Produce a word-for-word copy of the data that follows, excluding images.
----- Information supplied -----
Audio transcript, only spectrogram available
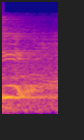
そ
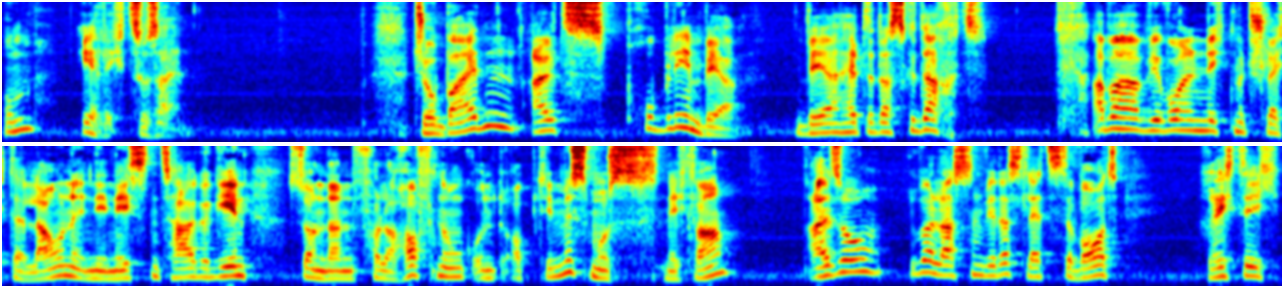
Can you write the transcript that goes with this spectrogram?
um ehrlich zu sein. Joe Biden als Problembär. Wer hätte das gedacht? Aber wir wollen nicht mit schlechter Laune in die nächsten Tage gehen, sondern voller Hoffnung und Optimismus, nicht wahr? Also überlassen wir das letzte Wort richtig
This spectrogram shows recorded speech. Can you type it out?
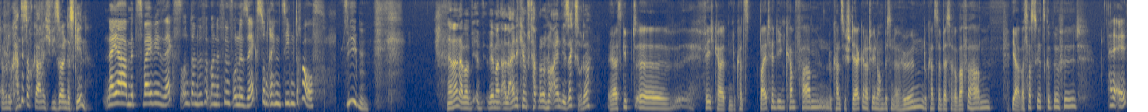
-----
Expected output
Audio transcript, only spectrogram available
そ
Can you write the transcript that goes with this spectrogram?
um ehrlich zu sein. Joe Biden als Problembär. Wer hätte das gedacht? Aber wir wollen nicht mit schlechter Laune in die nächsten Tage gehen, sondern voller Hoffnung und Optimismus, nicht wahr? Also überlassen wir das letzte Wort richtig
This spectrogram shows recorded speech. Can you type it out?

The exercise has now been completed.